Former New York State Attorney general Eric Schneiderman had filed a complaint alleging that Time Warner Cable (which Charter acquired) "promised to provide broadband speeds it knew it could not deliver and mischaracterized the reliability of access to certain online content."

Charter countered, in seeking to dismiss the complaint, that the allegations were preempted by the 2015 Open Internet Order's Transparency Rule and other FCC guidance, and that the state had failed to cite a legitimate cause of action because the FCC's speed test showed that TWC was "clearly capable of providing — and often did provide — the broadband speeds it advertised, and its 'up to' representations thus could not have misled a reasonable consumer."

Charter also argued that other claims in TWC's ads were subjective "non-actionable puffery," which is actually a legal term for a promotional "exaggeration" that consumers aren't supposed to take seriously.
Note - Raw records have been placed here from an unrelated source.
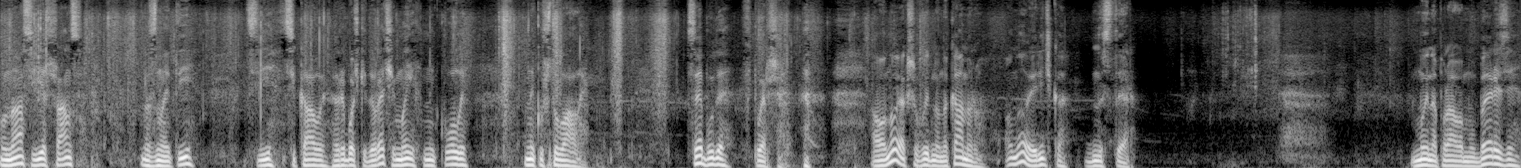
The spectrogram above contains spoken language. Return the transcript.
у нас є шанс знайти ці цікаві грибочки. До речі, ми їх ніколи не куштували. Це буде вперше. А воно, якщо видно на камеру, воно і річка Днестер. Ми на правому березі,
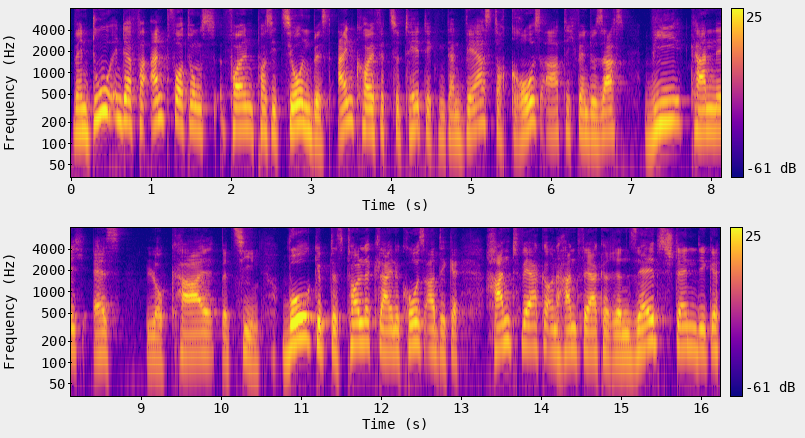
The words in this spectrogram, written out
Wenn du in der verantwortungsvollen Position bist, Einkäufe zu tätigen, dann wäre es doch großartig, wenn du sagst, wie kann ich es lokal beziehen? Wo gibt es tolle, kleine, großartige Handwerker und Handwerkerinnen, Selbstständige,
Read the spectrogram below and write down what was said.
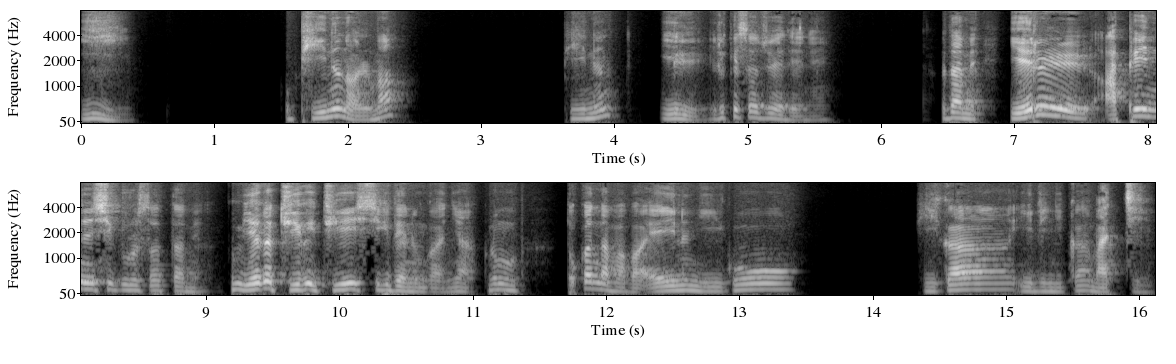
2 b는 얼마? b는 1 이렇게 써줘야 되네. 그 다음에 얘를 앞에 있는 식으로 썼다면 그럼 얘가 뒤에 뒤에 식이 되는 거 아니야? 그럼 똑같나 봐봐. a는 2고 b가 1이니까 맞지.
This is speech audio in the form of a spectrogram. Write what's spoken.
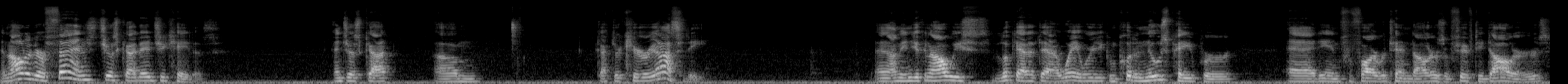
And all of their fans just got educated and just got um, got their curiosity. And I mean, you can always look at it that way, where you can put a newspaper ad in for five or ten dollars or fifty dollars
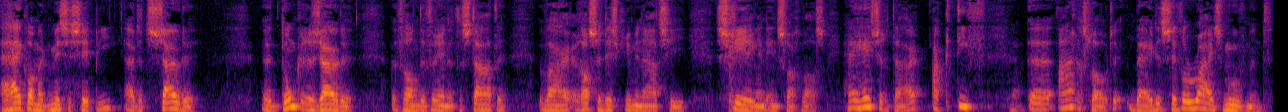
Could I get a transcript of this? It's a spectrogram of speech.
Hij kwam uit Mississippi, uit het zuiden, het donkere zuiden van de Verenigde Staten... waar rassendiscriminatie, schering en inslag was. Hij heeft zich daar actief uh, aangesloten bij de Civil Rights Movement.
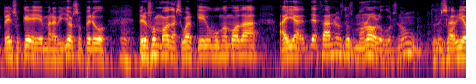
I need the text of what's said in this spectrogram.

On Feb. 16, the court denied Charter's motion to dismiss, saying that while some of the claims were puffery, others were not and were actionable. It also found that the FCC can't preempt state law, which the FCC has asserted it can in its recent Restoring Internet Freedom rollback of the 2015 Open Internet Order rules.